Saturday, May 31, 2008

Back in the days before the internet...

I had a zine. I would sell this zine on the street after school. The zine was mildly successful, and having consistent and direct communication with people who would read--and enjoy!--my writing was really the biggest encouragement I ever got to take up writing as my vocation. The most frustrating thing about working on my novel is that while I am writing it nobody else sees it. Until I finally get it written and edited enough to be fit for human consumption, it's mark in the lives of the people around me comes simply through me being absent because I am working on the novel. I can't come out tonight because I have to write. I am staying in Busan these holidays because I have to write. I post on the blog irregularly because I have to write the novel. I wish that I could post every day's work here and have you all fawn over it--and there's a lot of words that I've written--but writing a novel I am consistently aware that what I am making at the moment is crap that will need the polishing of three or four intensive revisions before being at all fit for other people to read. All of this is a really long introduction to this discovery I just made. Some of my old zines are cataloged in the Australian National Library!

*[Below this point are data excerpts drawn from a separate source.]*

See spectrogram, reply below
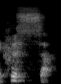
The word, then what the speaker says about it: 福生: あの、幸福の服にあの生きるって書いてフッサって読むんですけど、総武線とかね、で、あ、総武線ん中央線か。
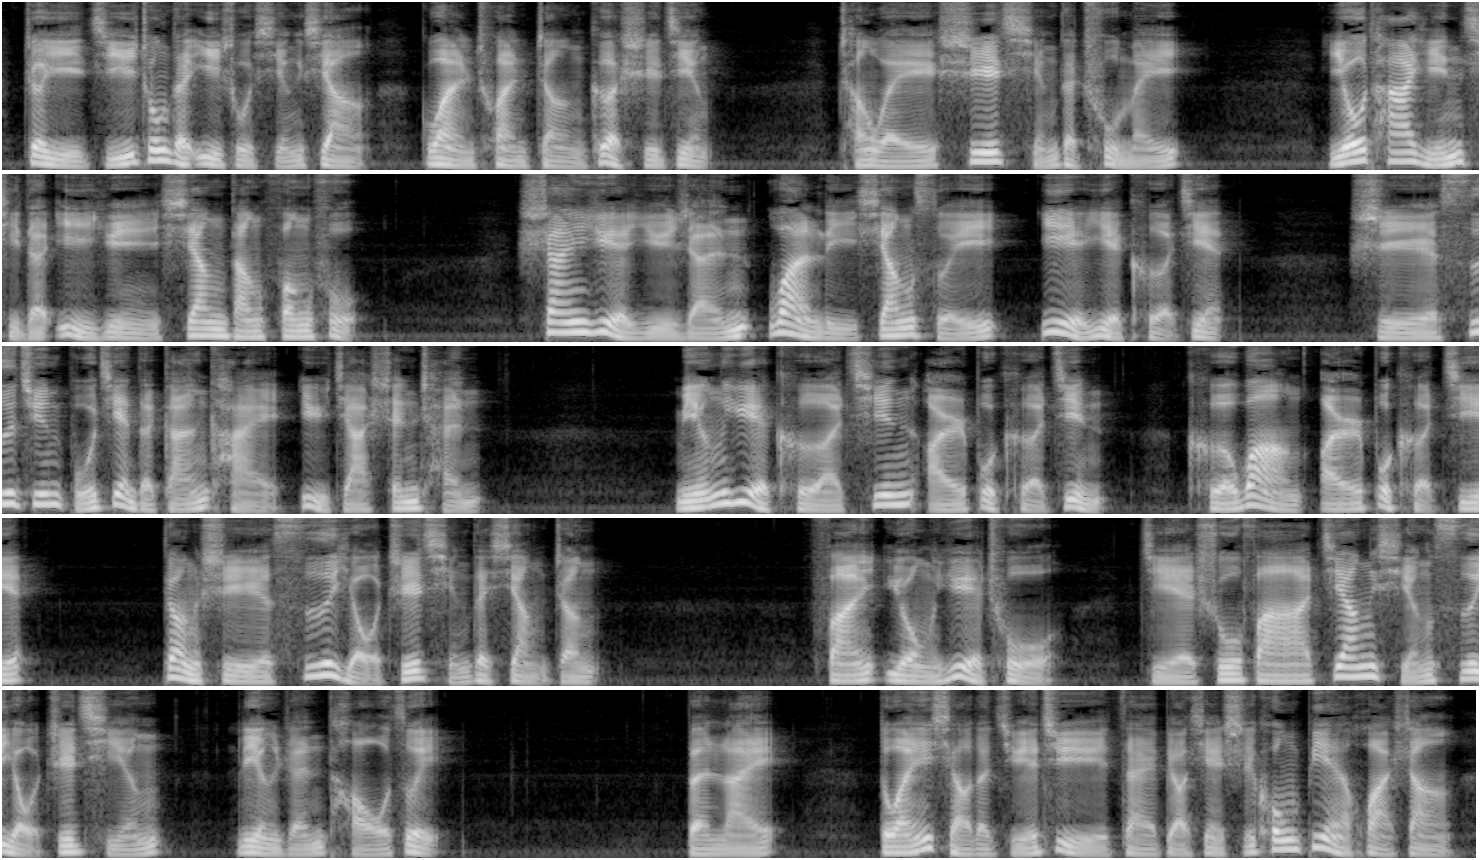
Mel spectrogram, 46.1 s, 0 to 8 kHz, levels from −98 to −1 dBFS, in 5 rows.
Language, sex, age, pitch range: Chinese, male, 30-49, 90-125 Hz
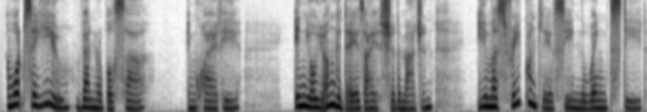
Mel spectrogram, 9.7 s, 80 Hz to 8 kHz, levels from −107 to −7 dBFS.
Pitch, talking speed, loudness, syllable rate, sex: 215 Hz, 140 wpm, -18 LUFS, 4.7 syllables/s, female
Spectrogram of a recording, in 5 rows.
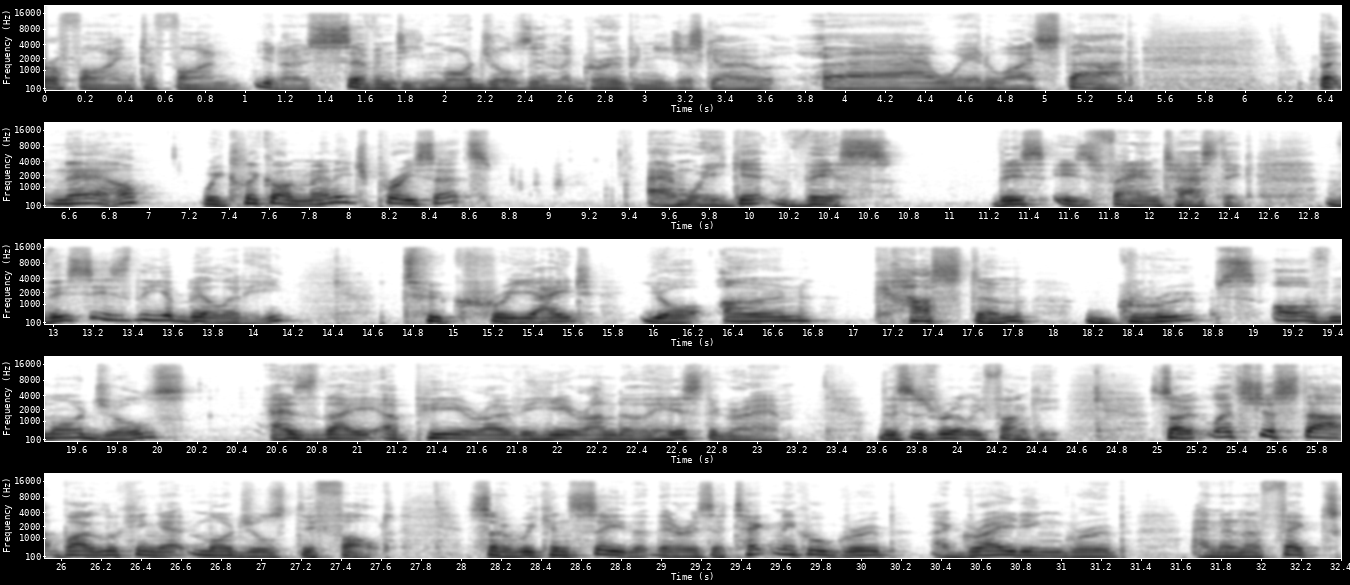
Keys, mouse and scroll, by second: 8.6 click, 25.8 click.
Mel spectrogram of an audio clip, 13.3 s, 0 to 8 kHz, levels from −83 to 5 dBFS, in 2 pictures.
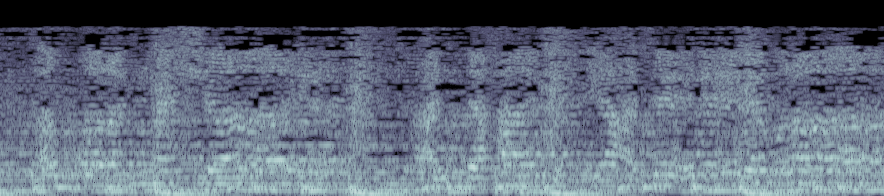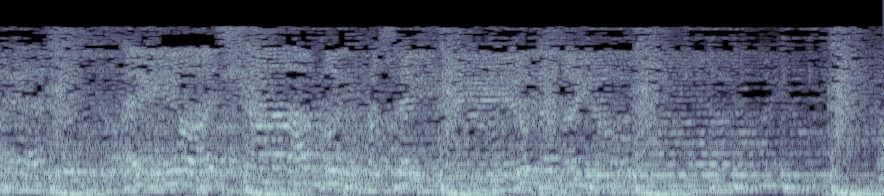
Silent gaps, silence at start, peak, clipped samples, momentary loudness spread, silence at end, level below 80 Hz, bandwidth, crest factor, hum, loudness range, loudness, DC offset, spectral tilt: none; 0 s; -2 dBFS; under 0.1%; 3 LU; 0 s; -22 dBFS; 5.4 kHz; 12 dB; none; 1 LU; -16 LUFS; under 0.1%; -11.5 dB/octave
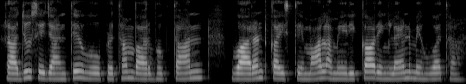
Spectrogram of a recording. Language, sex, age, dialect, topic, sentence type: Hindi, female, 18-24, Awadhi Bundeli, banking, statement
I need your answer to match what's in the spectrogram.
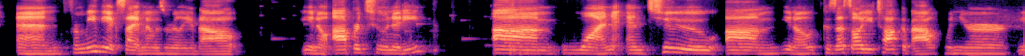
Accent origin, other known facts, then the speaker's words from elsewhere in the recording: Dominican Republic; also born or lived in Puerto Rico; I had to pick either I was, you know, because I'm Dominican and Puerto Rican.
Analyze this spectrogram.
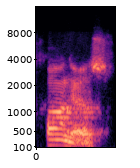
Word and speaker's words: BNGOS: For example, the spelling of the BNGOS departure is pronounced bongos.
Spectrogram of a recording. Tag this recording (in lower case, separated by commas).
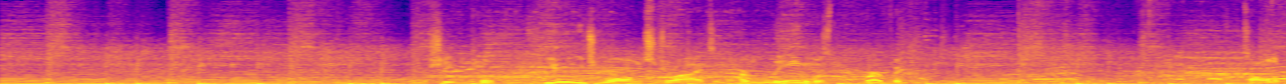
music, outside, urban or man-made, speech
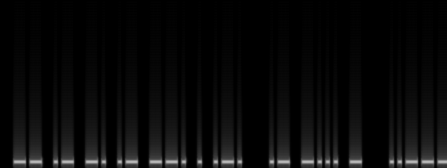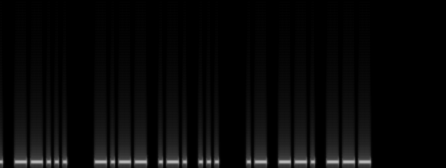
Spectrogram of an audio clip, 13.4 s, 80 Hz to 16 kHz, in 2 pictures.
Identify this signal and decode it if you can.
Morse code, heard as a keyed tone, about 20 wpm, 700 Hz. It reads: MANAGER ABT 27 YRS AGO
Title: Practice QSO - Exchange 3 - More Info - 20wpm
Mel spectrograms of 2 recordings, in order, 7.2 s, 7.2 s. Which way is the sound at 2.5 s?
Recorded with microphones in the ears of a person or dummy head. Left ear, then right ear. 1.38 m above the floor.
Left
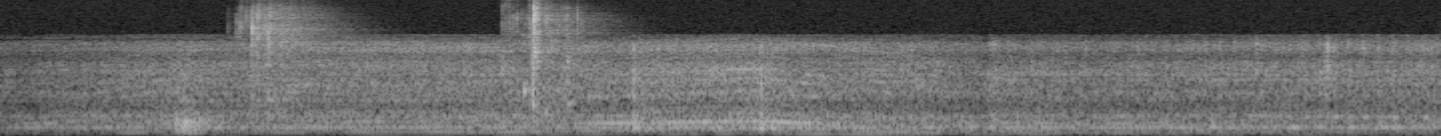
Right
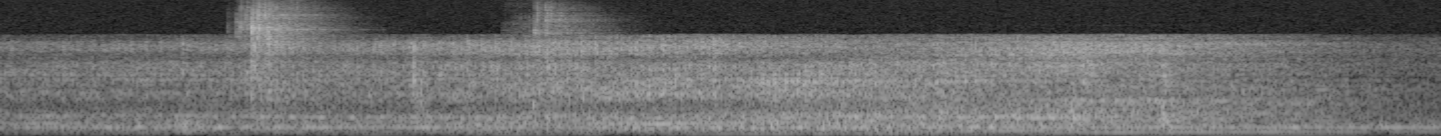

Saturday, May 24, 2008

The Great Leap Go Straight One Block

Oh China, you've tried a bunch of crazy shit in the past seventy years. So many naively ambitious projects that end up, you know, causing mass famine. I don't reckon for a second that you're latest unrealistic goal will kill anyone, but it will certainly make life awkward.

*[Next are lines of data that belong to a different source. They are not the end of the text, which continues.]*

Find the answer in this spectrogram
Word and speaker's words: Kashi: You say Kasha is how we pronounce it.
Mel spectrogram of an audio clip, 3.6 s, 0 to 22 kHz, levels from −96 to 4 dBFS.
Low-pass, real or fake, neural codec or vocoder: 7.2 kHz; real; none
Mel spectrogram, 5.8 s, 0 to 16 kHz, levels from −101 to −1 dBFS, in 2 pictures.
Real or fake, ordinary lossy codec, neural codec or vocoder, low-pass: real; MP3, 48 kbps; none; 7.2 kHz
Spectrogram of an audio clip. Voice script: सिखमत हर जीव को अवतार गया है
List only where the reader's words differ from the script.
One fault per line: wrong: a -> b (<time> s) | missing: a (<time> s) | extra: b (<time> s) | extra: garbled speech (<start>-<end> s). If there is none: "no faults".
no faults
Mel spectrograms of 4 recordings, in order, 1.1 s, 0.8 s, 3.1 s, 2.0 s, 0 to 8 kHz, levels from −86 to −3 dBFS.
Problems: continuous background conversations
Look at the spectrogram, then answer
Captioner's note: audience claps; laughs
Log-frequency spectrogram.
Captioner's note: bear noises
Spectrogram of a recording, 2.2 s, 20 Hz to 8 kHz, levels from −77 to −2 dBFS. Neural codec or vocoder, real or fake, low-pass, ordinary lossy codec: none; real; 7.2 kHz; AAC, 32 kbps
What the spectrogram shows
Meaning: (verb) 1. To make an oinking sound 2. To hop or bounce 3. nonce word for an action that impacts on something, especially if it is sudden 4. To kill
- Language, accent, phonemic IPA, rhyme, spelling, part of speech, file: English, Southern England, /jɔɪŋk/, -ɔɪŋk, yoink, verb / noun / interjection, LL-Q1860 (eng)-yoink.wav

China is trying to get 30% of all Chinese to speak English in time for the Olympics.

This means that there are a thousand flowers of EFL teachers blooming in China. But the only problem is that the Asian style of learning language, often focused on rote repetition, can be a poor way of teaching English. Check out this article from the Times about the trials of teaching English in China to see what I'm talking about. It's similar in Korea, but without the pervasive nationalism.

I am lucky. When I teach I'm able to give my students activities where they actually use English, where they talk with each other, construct sentences, and struggle to impart some sort of English-language meaning. But they also have to memorize stacks of semi-obscure vocabulary every week (one particularly improbable vocab word--for a middle school girl--was child restraining belt). English is not only a subject to study so that one may speak with foreigners and participate in the global economy, it is an activity for itself often, an abstract mark of success counted by TOFEL scores, grades, and proficiency tests. But then the kids who communicate with me the best, they're often not the kids with the best English, they're the kids who are the bravest, the most willing to make a mistake. So I want to do two things when I teach. I want to help them construct proper sentences telling me how they're feeling and how to find the post office; but I also want them to test their bravery.

Tuesday, May 20, 2008

Quotes From The Times

“Either he’s absolutely demonic or stupid or crazy,” Mr. Neal concluded.

About R. Kelly. But is Mr. Neal talking about Mr. Kelly's new album or about his penchant for pubescent urolagnia?

Sunday, May 18, 2008

The Internet Times Four

I was looking through Slate's procrastination packet [via Fimoculous] which includes a cool round-up of how different professions waste time. The whole list is great, but one stood out for me: the CIA-agent talking about how he wastes time surfing the CIA's databases. Here's a snip:
It was always pretty shocking to me just how deep the abyss of information actually was. It’s like the Internet times four.
Just think of that. Four internets worth of information. I wonder what they've got on us!

Monday, May 12, 2008


As is probably painfully obvious to my readers, I haven't really been posting for the last month or so. My writing energies have been focused elsewhere: I'm cranking out a novel, so all the words stored up in my head are going towards that novel for the moment. But let's see if I can't post a little more regularly from here on out.

For your pleasure, here's a quick game. We'll play: Guess which thing about Korea is a blatant lie. Put your answers in the comments.

1) While Western cultures have Valentines day, Korea goes one step better-it has a Valentines day on the 14th of every single month. The 14th of February is Red Valentine's day, where women give candy to the men they like. The 14th of March is White Valentine's Day, where it's the guy's turn to stimulate the greeting card industry. The 14th of April is called Black Valentine's Day, where singles eat a black Chinese noodle called Jaja Myun which mirrors the blackness of their hearts. There are other color-coded Valentines for the other months, but nobody really remembers what the rest of them are.

2) In Korean restaurants you will often be served a dish of hot peppers. You are meant to take these hot peppers and then dip them into hot pepper sauce.

3) There are no less than two Korean TV channels devoted to the 1998 video-game Starcraft.

4) A popular after-work activity is going to a Noraebang, or singing room, where you and your workmates can go get drunk and sing karaoke. Often, these singing rooms will come with an added feature: you can rent companion women! Whether these women are actively prostitutes or not is an open question, but men will pay them to sit with them and drown them in compliments.

5) Around half of South Korean women get plastic surgery, usually to make their appearance more 'western'. The subways are festooned with signs reading "Big eyes, lovely breasts" which pretty much sums up the South Korean aesthetic ideal.

I'll post the answer in a week.